Polymorphonuclear leukocytes and monocytes/macrophages in the pathogenesis of cerebral ischemia and stroke.
The extent to which polymorphonuclear leukocytes and monocytes/macrophages contribute to the pathobiology of cerebral ischemia and stroke is an issue of long-standing contradiction and controversy. Recent developments in the ability to selectively modify leukocyte adhesion with antiadhesion antibodies and the potential clinical application of this therapeutic approach have spurred a resurgence of experimental studies examining the role of leukocytes in cerebral ischemia and stroke.

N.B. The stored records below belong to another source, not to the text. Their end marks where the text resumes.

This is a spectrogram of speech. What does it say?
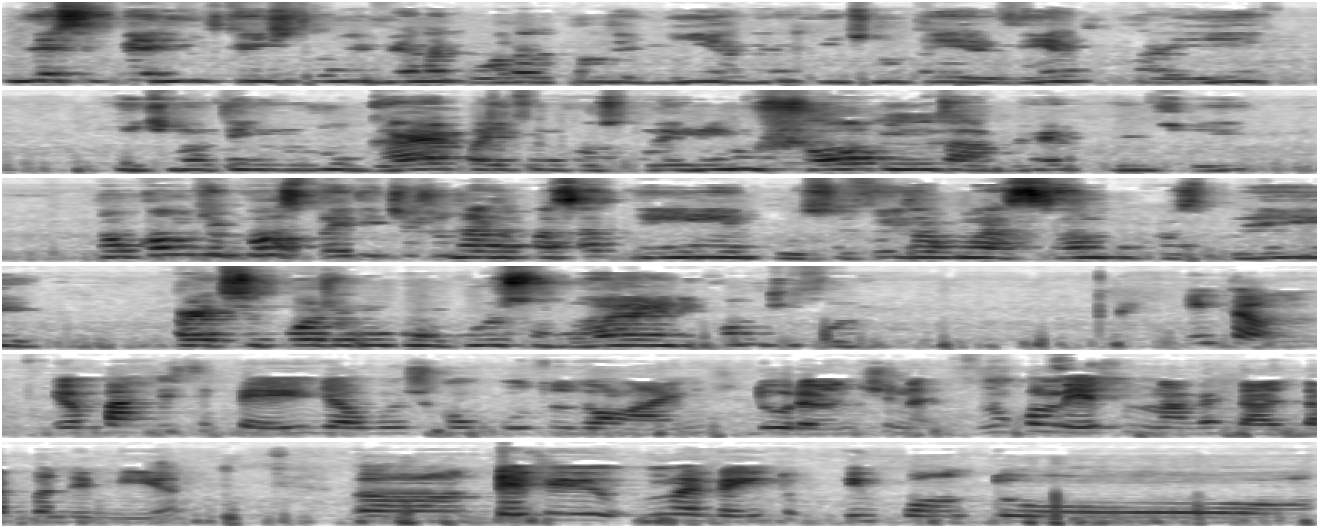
nesse período que a gente está vivendo agora, da pandemia, né? A gente não tem evento para ir, a gente não tem lugar para ir com cosplay, nem no shopping não está aberto para a gente ir. Então, como que o cosplay tem te ajudado a passar tempo? Você fez alguma ação com cosplay? Participou de algum concurso online? Como que foi? Então, eu participei de alguns concursos online durante, né, no começo, na verdade, da pandemia. Uh, teve um evento enquanto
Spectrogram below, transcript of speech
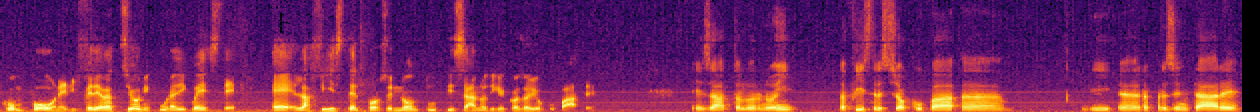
compone di federazioni, una di queste è la Fistel, forse non tutti sanno di che cosa vi occupate. Esatto, allora noi, la Fistel si occupa eh, di eh, rappresentare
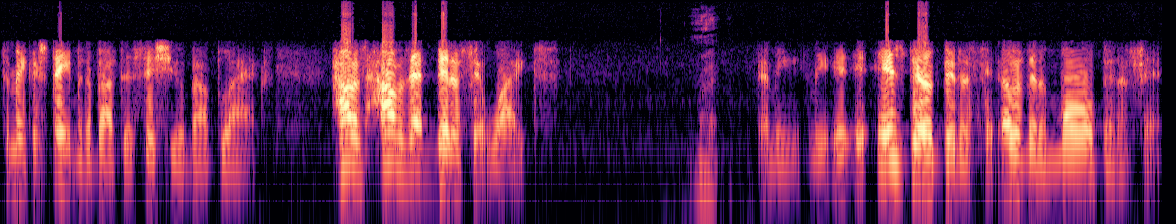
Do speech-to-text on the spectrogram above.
to make a statement about this issue about blacks? How does how does that benefit whites? Right. I mean, I mean, is there a benefit other than a moral benefit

We review studies examining leukocyte accumulation, initiation of thrombosis, and exacerbation of ischemic brain injury in stroke, and we examine other proposed contributions of leukocytes to cerebrovascular pathophysiology.
The importance of specific characteristics of a given ischemia model and of underlying stroke risk factors in determining the degree of leukocyte involvement and effectiveness of therapies directed against these cells is discussed.
- Copyright © 1992 by American Heart Association